Available records below:
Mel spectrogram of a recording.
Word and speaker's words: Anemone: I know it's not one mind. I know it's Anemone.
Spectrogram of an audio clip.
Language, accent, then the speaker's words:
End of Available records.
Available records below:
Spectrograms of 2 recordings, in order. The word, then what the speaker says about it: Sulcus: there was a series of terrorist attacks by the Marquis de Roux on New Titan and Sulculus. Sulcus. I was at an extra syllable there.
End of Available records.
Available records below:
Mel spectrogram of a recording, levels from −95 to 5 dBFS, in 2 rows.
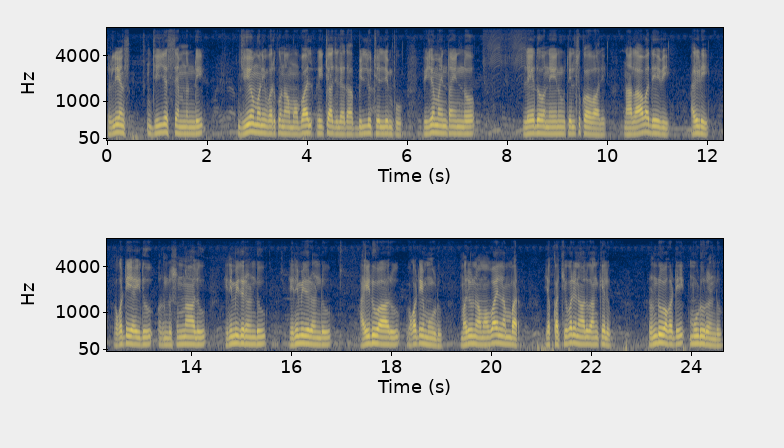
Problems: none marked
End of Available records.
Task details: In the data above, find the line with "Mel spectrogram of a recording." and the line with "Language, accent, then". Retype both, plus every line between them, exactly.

Exercise output:
Mel spectrogram of a recording.
Word and speaker's words: Anemone: I know it's not one mind. I know it's Anemone.
Spectrogram of an audio clip.
Language, accent, then the speaker's words:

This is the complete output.